Abuse victim confidentiality program, Safe at Home, turns 10


JEFFERSON CITY, Mo. – Secretary of State John Ashcroft celebrated the 10th anniversary of the creation of Safe at Home, a confidentiality program that helps protect survivors of sexual violence. Ashcroft held a press conference on Monday, where he lauded the program and gave his time to a survivor who spoke about its importance in her life.

The program was founded in August of 2007 and helped over 1,640 individuals since then. Ashcroft spoke about the necessity of the program, mentioning how dangerous it is for survivors of domestic violence, sexual assault, rape, human trafficking and/or stalking to leave their abusers. Often, abusers will threaten physical violence to prevent survivors from leaving or reporting them to the authorities.

The program helps survivors separate by keeping their addresses, phone numbers, and schools anonymous. It provides a free-mail forwarding system and can act as a substitute address to meet the requirements of a home, work, or school. The program acts as an avenue to ensure the safety of survivors.

“I can’t think of much if anything else the government does that is better than being there for individuals that have had these vile acts perpetrated against them,” he somberly said on Monday.

Ashcroft thanked the Missouri Coalition Against Domestic and Sexual Violence (MCADSV), a key partner for the Safe at Home program. MCADSV helped train, guide, and provide technical assistance for employees at Safe at Home. MCADV also helps educate, research, and craft public policy to help Missouri fight sexual violence.

A 2014 study found that Missouri is the 16th highest state where women murdered are by men in single victim/single offender homicides.

Safe at Home protects the identity and location of survivors who report with the program, making it easier for them and their children to escape sexual violence. “The simplicity of the Safe at Home program sometimes obscures its immense impact on survivors’ lives,” says Colleen Coble, CEO of MCADSV.

One woman spoke about how she would not be alive without the Safe and Sound program. After she got married, her then-husband became controlling and manipulative and eventually manifested itself in domestic abuse. She knew she had to leave, but she he was not sure what would happen when she did.

“The overwhelming emotional stress made logic difficult. To an outsider, the decision to leave an abuser may seem simple, however to the victim, leaving an abuser becomes extremely complex. It’s not about the decision, it’s about the unknown consequences that follow,” she said.

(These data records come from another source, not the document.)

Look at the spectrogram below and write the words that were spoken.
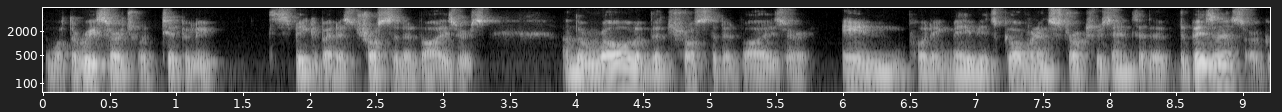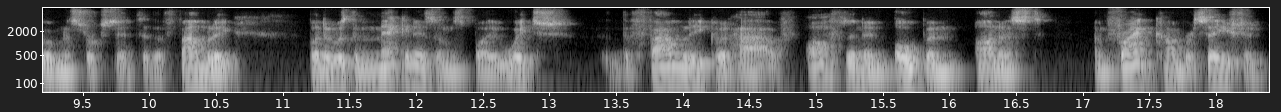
what the research would typically speak about as trusted advisors. And the role of the trusted advisor in putting maybe its governance structures into the, the business or governance structures into the family, but it was the mechanisms by which the family could have often an open, honest, and frank conversation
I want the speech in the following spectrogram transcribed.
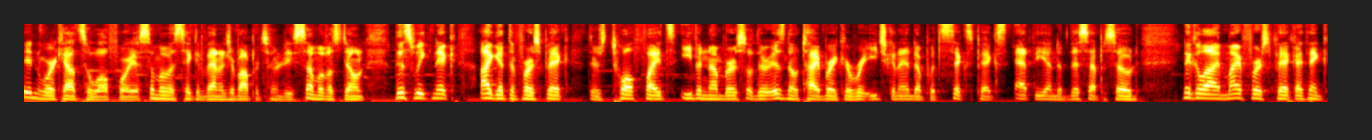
Didn't work out so well for you. Some of us take advantage of opportunities, some of us don't. This week, Nick, I get the first pick. There's 12 fights, even number, so there is no tiebreaker. We're each going to end up with six picks at the end of this episode. Nikolai, my first pick, I think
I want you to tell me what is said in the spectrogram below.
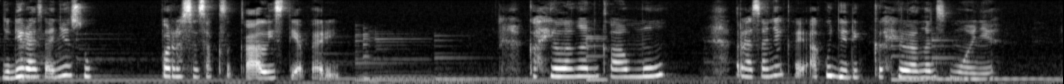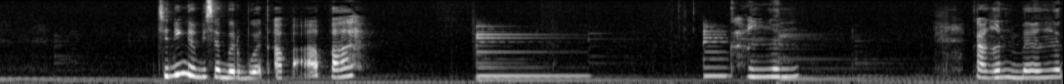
Jadi rasanya super sesak sekali setiap hari. Kehilangan kamu rasanya kayak aku jadi kehilangan semuanya. Jadi nggak bisa berbuat apa-apa. Kangen kangen banget.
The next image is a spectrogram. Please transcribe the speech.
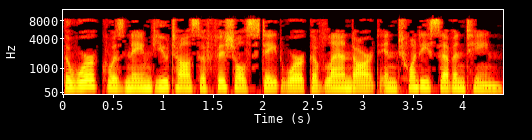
The work was named Utah's official state work of land art in 2017.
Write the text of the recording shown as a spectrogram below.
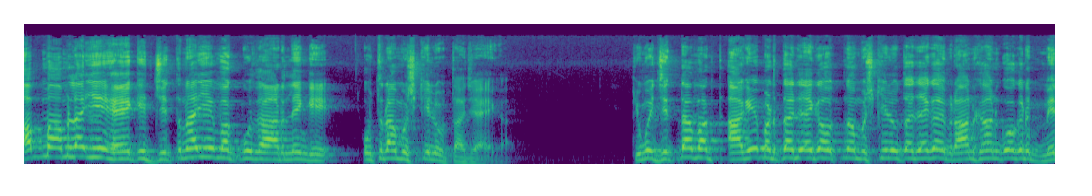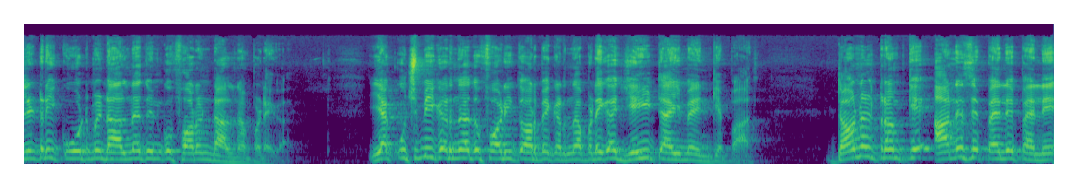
अब मामला यह है कि जितना ये वक्त गुजार लेंगे, उतना मुश्किल होता जाएगा। क्योंकि जितना वक्त आगे बढ़ता जाएगा, उतना मुश्किल होता जाएगा। इमरान खान को अगर मिलिट्री कोर्ट में डालना है तो इनको फ़ौरन डालना पड़ेगा। या कुछ भी करना है तो फौरी तौर पे करना पड़ेगा। यही टाइम है इनके पास। डोनाल्ड ट्रंप के आने से पहले पहले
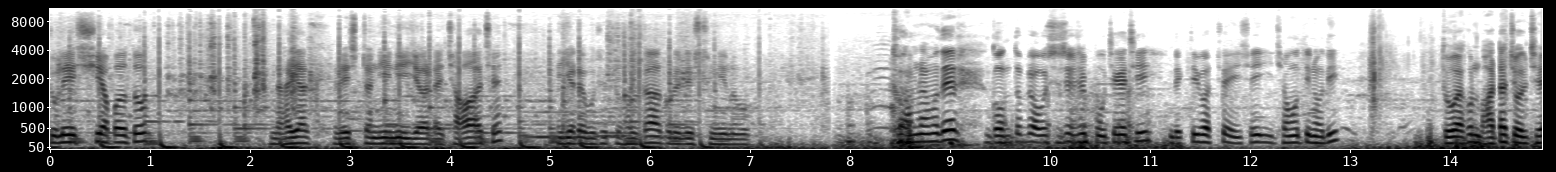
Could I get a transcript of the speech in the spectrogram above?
চলে এসেছি আপাতত। দেখা যাক রেস্টটা নিয়ে এই জায়গাটায় ছাওয়া আছে। এই জায়গাটায় বসে একটু হালকা করে রেস্ট নিয়ে নেব। তো আমরা আমাদের গন্তব্যে অবশেষে এসে পৌঁছে গেছি। দেখতেই পাচ্ছ, এই সেই ইছামতি নদী। তো এখন ভাটা চলছে।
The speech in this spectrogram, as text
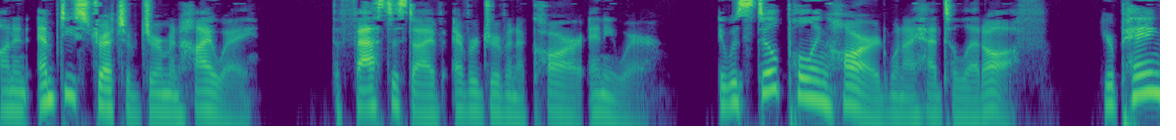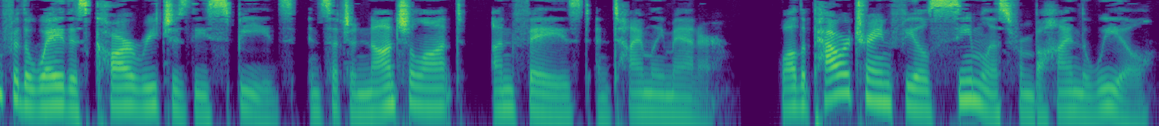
on an empty stretch of German highway, the fastest I've ever driven a car anywhere. It was still pulling hard when I had to let off. You're paying for the way this car reaches these speeds in such a nonchalant, unfazed, and timely manner. While the powertrain feels seamless from behind the wheel,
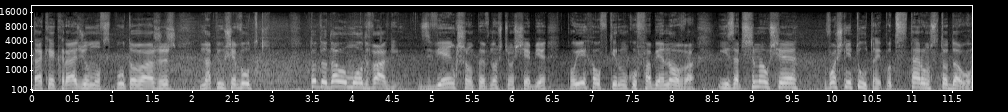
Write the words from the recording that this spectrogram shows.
tak jak radził mu współtowarzysz, napił się wódki. To dodało mu odwagi. Z większą pewnością siebie pojechał w kierunku Fabianowa i zatrzymał się właśnie tutaj, pod starą stodołą.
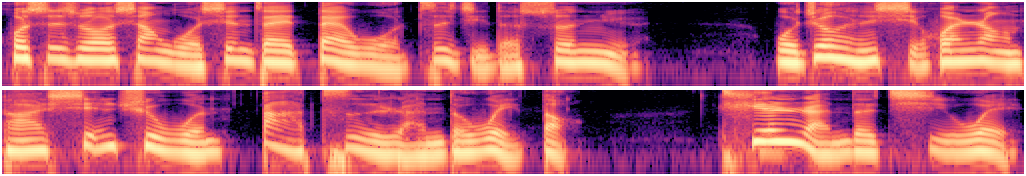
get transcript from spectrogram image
或是说，像我现在带我自己的孙女，我就很喜欢让她先去闻大自然的味道，天然的气味。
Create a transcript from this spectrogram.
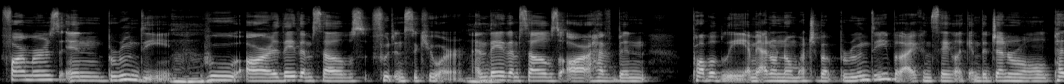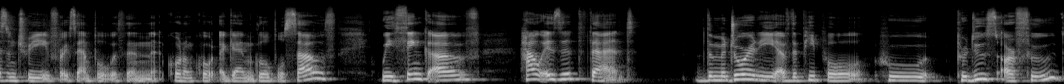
farmers in Burundi mm-hmm. who are they themselves food insecure. And mm-hmm. they themselves are have been probably I mean I don't know much about Burundi but I can say like in the general peasantry for example within quote unquote again global south we think of how is it that the majority of the people who produce our food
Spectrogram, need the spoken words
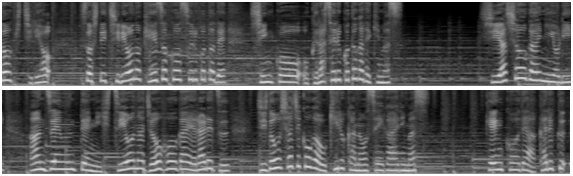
早期治療そして治療の継続をすることで進行を遅らせることができます。視野障害により安全運転に必要な情報が得られず自動車事故が起きる可能性があります。健康で明るく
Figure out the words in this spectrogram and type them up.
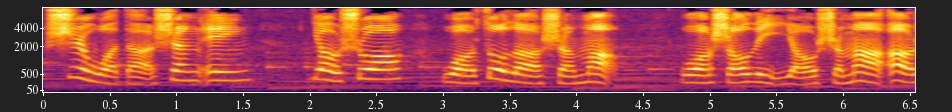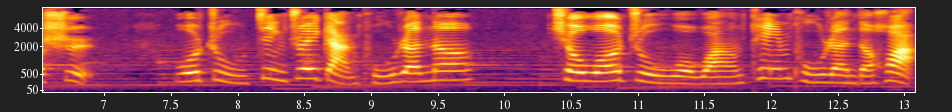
是我的声音。”又说：“我做了什么？我手里有什么恶事？”我主竟追赶仆人呢？求我主我王听仆人的话。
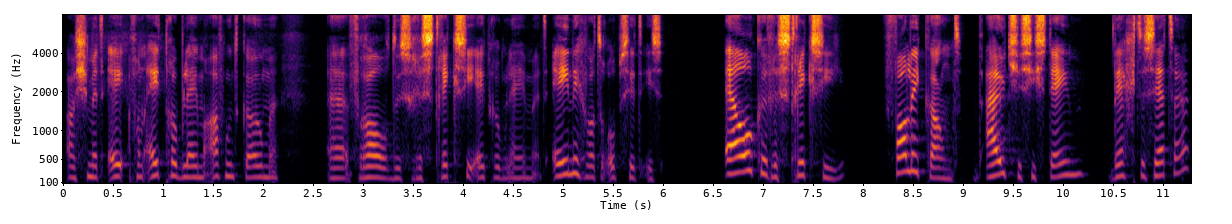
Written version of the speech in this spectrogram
als je met e- van eetproblemen af moet komen, eh, vooral dus restrictie eetproblemen, het enige wat erop zit is elke restrictie valikant uit je systeem weg te zetten,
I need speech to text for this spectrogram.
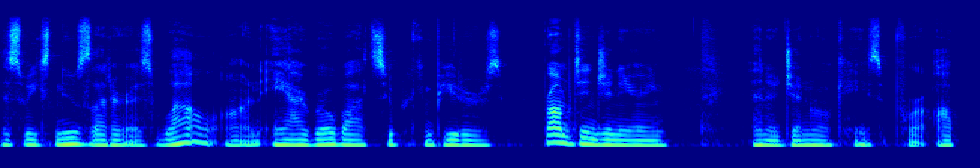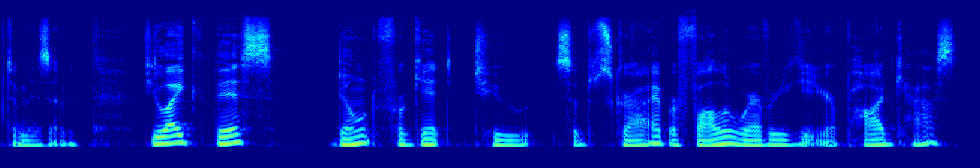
this week's newsletter as well on AI robots, supercomputers, prompt engineering, and a general case for optimism. If you like this, don't forget to subscribe or follow wherever you get your podcast.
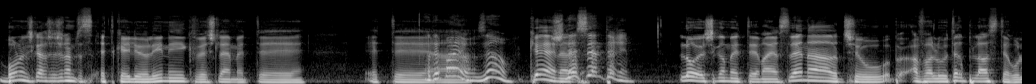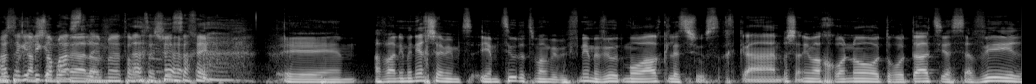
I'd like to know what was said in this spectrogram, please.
בואו לא נשכח שיש להם את קיילי אוליניק ויש להם את... אה, את... אה, אדבאיו, זהו. כן, שני אה, סנטרים. לא, יש גם את אה, מיירס לנארד, שהוא... אבל הוא יותר פלסטר, הוא לא אל תגיד שחקן לי שאתה גם בונה עליו. האסלם, אתה רוצה שישחק. אה, אבל אני מניח שהם ימצ- ימציאו את עצמם מבפנים, הביאו את מו הארקלס, שהוא שחקן בשנים האחרונות, רוטציה, סביר.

When she left, she filed for divorce, and her abuser continued to threaten to kill her. During their divorce hearing, her then-husband would learn her personal information, including her new residence. Because he knew where she lived and where she worked, he knew how to find her. He would take his gun and shoot at her house, eventually setting her house and car on fire, in attempts to kill her.

She received a phone call and learned about Safe at Home in its earliest phases. The program saved her life.

“Someone took me by the hand and helped pull me out of the darkness. This program offered the tool I needed to better protect my personal information when no one else could. They helped me navigate the system safely when I was completely helpless on my own,” she said.

“They gave me hope. They gave me strength. I know this because I would not be here today if it were not for the Safe at Home program,” she shared.

To apply for the Safe at Home program, visit their website, where users can register with an application assistant.